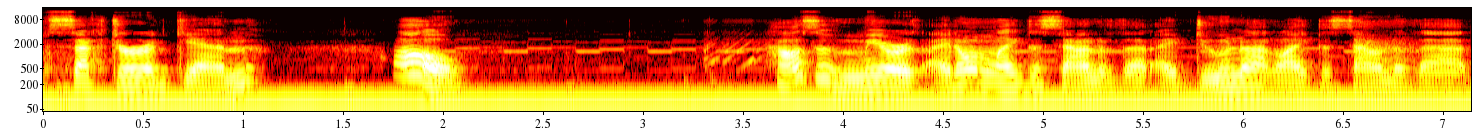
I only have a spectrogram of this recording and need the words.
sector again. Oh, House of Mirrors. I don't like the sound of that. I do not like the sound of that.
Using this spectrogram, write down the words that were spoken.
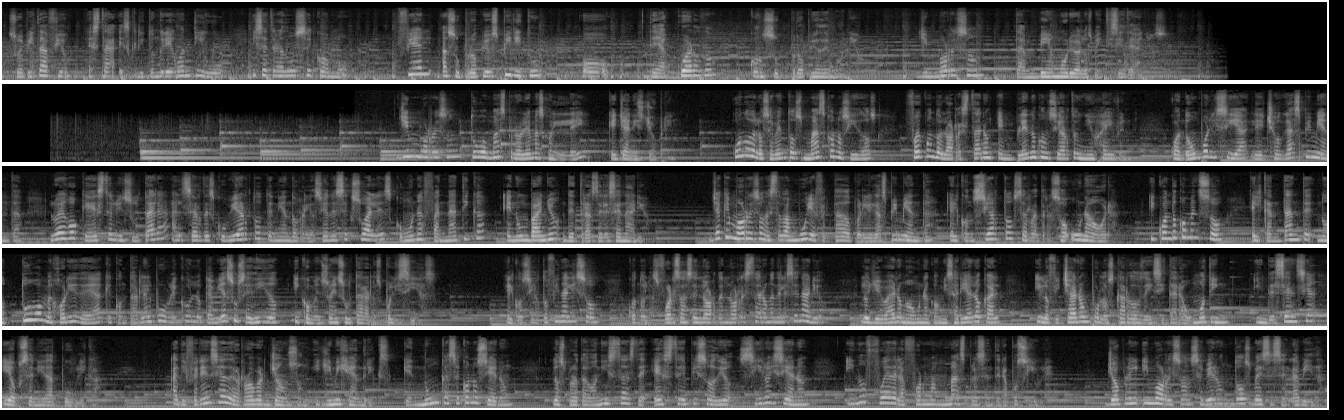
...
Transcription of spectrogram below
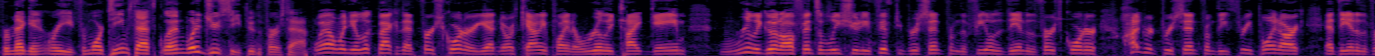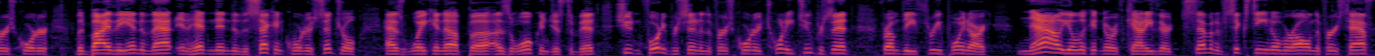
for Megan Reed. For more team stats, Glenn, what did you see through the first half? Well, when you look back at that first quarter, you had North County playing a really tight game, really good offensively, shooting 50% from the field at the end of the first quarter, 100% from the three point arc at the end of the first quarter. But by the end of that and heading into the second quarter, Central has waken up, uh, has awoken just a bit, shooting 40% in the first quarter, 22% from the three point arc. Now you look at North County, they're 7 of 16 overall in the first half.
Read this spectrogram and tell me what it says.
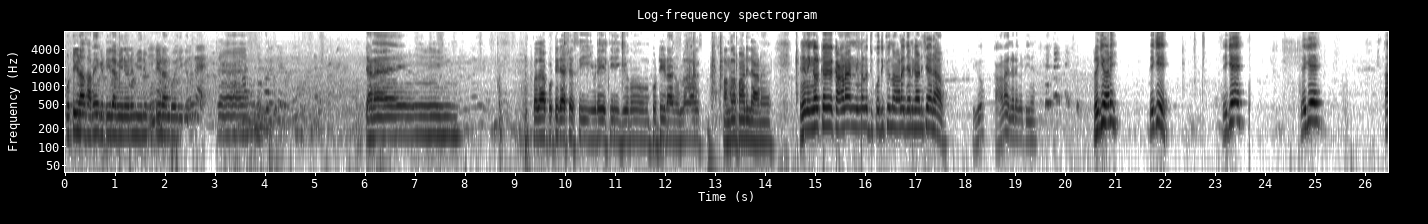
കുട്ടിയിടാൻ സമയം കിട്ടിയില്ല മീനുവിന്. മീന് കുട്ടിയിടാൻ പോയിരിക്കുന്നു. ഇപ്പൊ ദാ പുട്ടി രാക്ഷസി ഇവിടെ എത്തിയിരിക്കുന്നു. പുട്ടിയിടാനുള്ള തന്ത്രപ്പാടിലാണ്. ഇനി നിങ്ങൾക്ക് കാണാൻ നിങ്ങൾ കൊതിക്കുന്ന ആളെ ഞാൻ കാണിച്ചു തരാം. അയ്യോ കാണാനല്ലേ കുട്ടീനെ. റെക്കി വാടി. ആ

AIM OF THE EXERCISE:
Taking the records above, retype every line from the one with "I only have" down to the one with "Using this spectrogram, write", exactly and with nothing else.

OUTPUT OF THE EXERCISE:
I only have a spectrogram of this recording and need the words.
sector again. Oh, House of Mirrors. I don't like the sound of that. I do not like the sound of that.
Using this spectrogram, write down the words that were spoken.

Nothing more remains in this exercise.